The Loss of a Giant

The news of Anthony Bourdain’s suicide devastates on a near-incomprehensible level. It will probably continue cutting for several weeks, whenever circumstances demand we refer to him in the past tense. I never met him, yet the loss I feel is palpable. That’s because Bourdain mattered.

I’m sure a lot of printed and online memorials will focus on Kitchen Confidential, his TV shows, and his outspoken “bad boy” attitude. These things should be mentioned. They built his mystique. Yet they don’t tell the story. At least, they shouldn’t be left alone to tell his story in total.
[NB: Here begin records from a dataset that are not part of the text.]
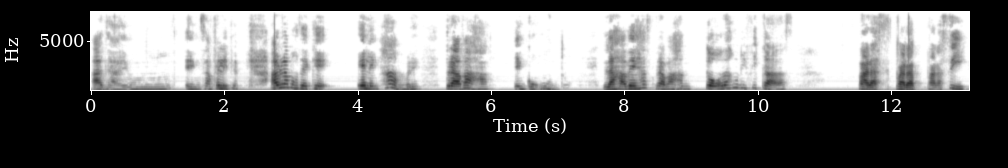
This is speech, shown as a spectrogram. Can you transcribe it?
allá en, en, San Felipe. Hablamos de que el enjambre trabaja en conjunto. Las abejas trabajan todas unificadas para, para, para sí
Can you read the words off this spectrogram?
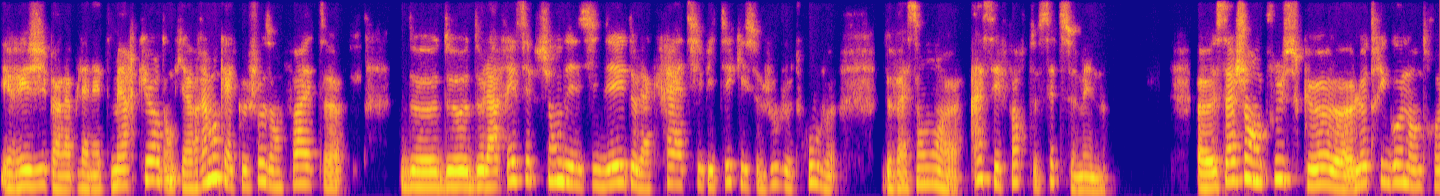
est régi par la planète Mercure. Donc il y a vraiment quelque chose en fait de, la réception des idées, de la créativité qui se joue, je trouve, de façon euh, assez forte cette semaine. Euh, sachant en plus que euh, le trigone entre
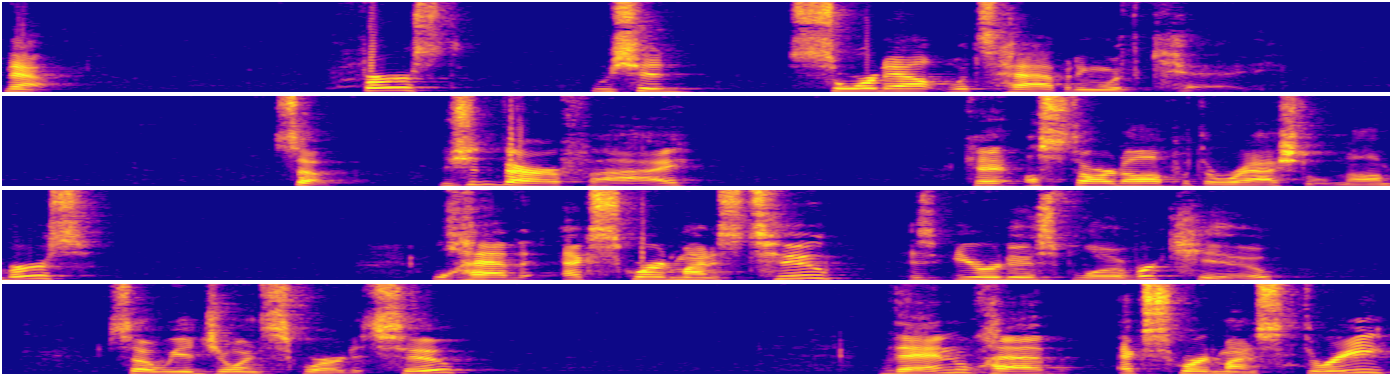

Underneath the layer of admirable badass was an ambassador and a barrier-breaker, one that perpetually demonstrated that people in other communities and cultures were something to embrace, not to fear. He accomplished this by teaching us how to eat and drink in a manner that transcended picking up a fork or a glass.

The best moments of food, drink, and travel are the “Bourdain moments.” These are the times when the curtain is peeled back to reveal the human element through conversation and stories. The passion of a chef. The encyclopedic knowledge of a bartender. The traditions of culture down to a hyper-regional level. Even the random dialogue with the patron sitting next to you. This is Anthony Bourdain’s true legacy. These are the moments that fuel our adventures and broaden our horizons. It’s the stuff that drove his mantra of “be a traveler, not a tourist.” It’s also the best parts of dining out or grabbing a cocktail regardless of where you’re located. These are the moments that ultimately stick with you for decades, much more than the details of that five-course meal you once considered “unforgettable.”

Bourdain was not without a few detractors, although most of this derision comes from highly stupid places. I’ve already seen someone subtly accuse him of appropriation because he was a white man that documented life in depressed areas populated by not-white people. It’s nearly impossible to fathom anyone willingly taking on such a position. One of the ongoing themes of his show was to make the viewer more conscientious of life from a global perspective. Never once did Bourdain use who he was or the color of his skin to lord over people. He always put himself equal or lower than his hosts out of honor and respect. This humility was integral to his career, perhaps best exemplified by how much he advocated the role of the Latino in the kitchen. (One of my favorite quotes from Kitchen Confidential: “The very backbone of the industry, whether you like it or not, is inexpensive Mexican, Dominican, Salvadorian and Ecuadorian labor-most of whom could cook you under the table without breaking a sweat.”). This was a man that didn’t look to exploit, he sought out to champion. Anyone that doesn’t realize that probably formed their opinion on the noise of select sound bytes. These people should keep their mouths shut for the next few weeks.

As days and weeks slip into years, it is my hope that Bourdain’s suicide is somehow not romanticized. This seems like an odd, if not terrible, thing to state now – particularly since he left a young child behind. Yet it’s not without precedent. There are some that have done this with Ernest Hemingway and Hunter S. Thompson, two larger-than-life writers with a thirst for experiences. These people point to their suicides and say, “those were guys that weren’t afraid to check out when they were done having adventures,” as if to say their self-inflicted demise was the grand, final act of bravado. Bourdain may not necessarily have the writing legacy of Hemingway or the gonzo approach of Thompson (although the latter may be up to debate), but his DNA was made of their same essence, which makes adding his name to this ill-begotten list possible. Sadly, I’ve already started to see talk like this bubble up to the surface, with people mentioning Bourdain had dropped hints that his life would end at his own hand. (The fact that Bourdain took his life at the same age as Hemingway might even pour more fuel onto this narrative over time.) If you hear someone take this position, speak out. This is a horrifying sentiment. Suicide is never romantic, and should never be viewed as an act of machismo. We should feel compelled to make sure this does not ultimately become part of his legacy. To do so would be a slap in the face not only to him and those he left behind, but also to those who are battling similar demons. Those that need our help. Those that we still can help.

There are options that can help you if you feel have nowhere to turn. The National Suicide Prevention Lifeline is available 24 hours a day, and can be reached at 1-800-273-TALK (8255). They also offer an online chat option if you prefer to share your feelings through text rather than voice. Don’t be afraid to share your struggles with close friends or loved ones. Those dearest to you won’t treat you as insignificant. They will make time for you. If you’re reading this, and if I fall into this “dearest to you” category, I assure you this is no lip service. I’m here to talk. I’m here to listen. I’m just here.

RIP, Anthony Bourdain. You will be missed, and you will be remembered.